As humans, our ability to learn and create new memories is primary to our existence. Our memories or learned behavior enable our actions, understanding of words, recognize objects we see, interpret auditory signals and provides us with a sense of personal identity.
The current knowledge-based economy has pushed organizations to find ways to better utilize their human capital. With human capital being the real differentiator of any company, it is the knowledge that employees bring and the way it is applied for company processes, that matters the most.
An essential part of human capital management is providing employees with opportunities to learn, through training and professional development. But before implementing any learning process, organizations must understand that “learning does not lead to sustainability, but rather learning is sustainability.” So it’s not that training and knowledge opportunities will suddenly spark productivity, innovation, and effectiveness. Learning will be productivity, and effectiveness, and innovation. Yes, it has the power to be all that.

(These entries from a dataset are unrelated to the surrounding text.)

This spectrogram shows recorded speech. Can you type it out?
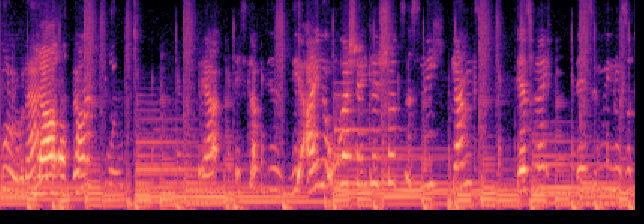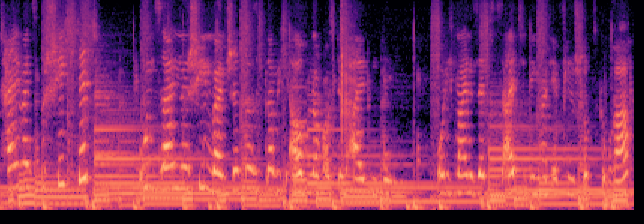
voll, oder? Ja, auch fast voll. Ja, ich glaube, die, die eine Oberschenkelschutz ist nicht ganz. Der ist vielleicht, der ist irgendwie nur so teilweise beschichtet. Und seine Schienbeinschützer sind, glaube ich, auch noch aus dem alten Ding. Und ich meine, selbst das alte Ding hat ja viel Schutz gebracht.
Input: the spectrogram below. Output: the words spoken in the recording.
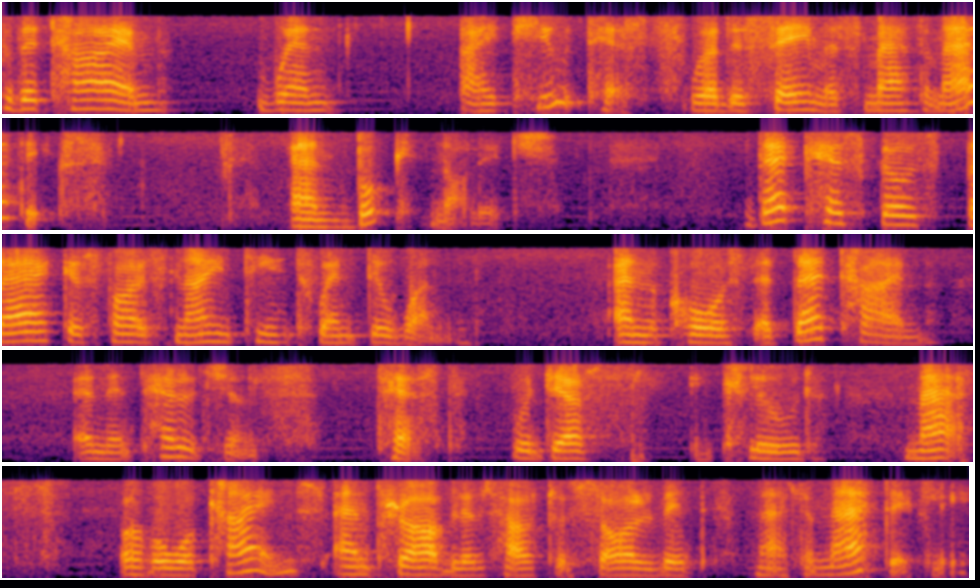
to the time when IQ tests were the same as mathematics and book knowledge. That test goes back as far as 1921. And of course, at that time, an intelligence test would just include math of all kinds and problems how to solve it mathematically.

Because every business wants to achieve optimum results, they are all seeking for the best ways to do so. Trainiac, a leading corporate training solutions provider, states that we should start by moving backwards using Kirkpatrick’s levels of learning and training evaluation theory. Moving in that backward sense, organizations must go through the following thought process:
- In order to achieve results a change in behaviour is required. After all if one keeps going down the same road one will achieve the same outcome.
- In order to change behaviour, learning has to occur. This means that either a new way of thinking needs to be learned or an old habit or way of thinking needs to be unlearned.
- Learners need to react to the learning experience in order for learning to take place. If your people react to the learning experience and the underlying instructional design is sound, you can produce a change in behaviour, which in turn gives you the result you want. If you don’t get all of this, you get nothing. People simply smile and forget. The end.
A channel used to jump into this process is the implementation of leaning maps. According to Trainiac, “maps are large format tools that help set the context for any learning and communication activity.” They can be shared by several people while containing elements and simulations that might allow discovery. “This ensures that the learning maps become business tools that can be used to describe any issue, now and into the future.”
Put in an easy way: learning maps help employees get the message spot on.
Learning Maps can be understood as a visual representation of the business, depicting relationships within the organization and on the direct external environment. Because of this feature, a learning map supports the connections between different elements depicted in the map, while assisting them in producing new impact. “The desired outcome from using learning maps is that it generates conversations among learners in which they make connections and create meaning, new awareness and behavior. Only change that is self-determined is sustainable.”
A classic characteristic of a map is that it is directional. A Learning Map has an end goal or “destination” that needs to be achieved or reached. For example a goal of a Learning Map could be to facilitate onboarding and induction of new employees. However, a Learning Map can be non-linear. In other words a Learning Map does not necessarily follow a linear path to achieve an end goal.
Learning Maps have multiple benefits some of which include:
- Helps the employee identify where they fit within the larger organization and working environment
- Fully understand the workflow process
- Recognize and understand the business environment
- Will be able to see the business, systems and marketplace together
- Help discover the interrelatedness and context of their job – aha the big picture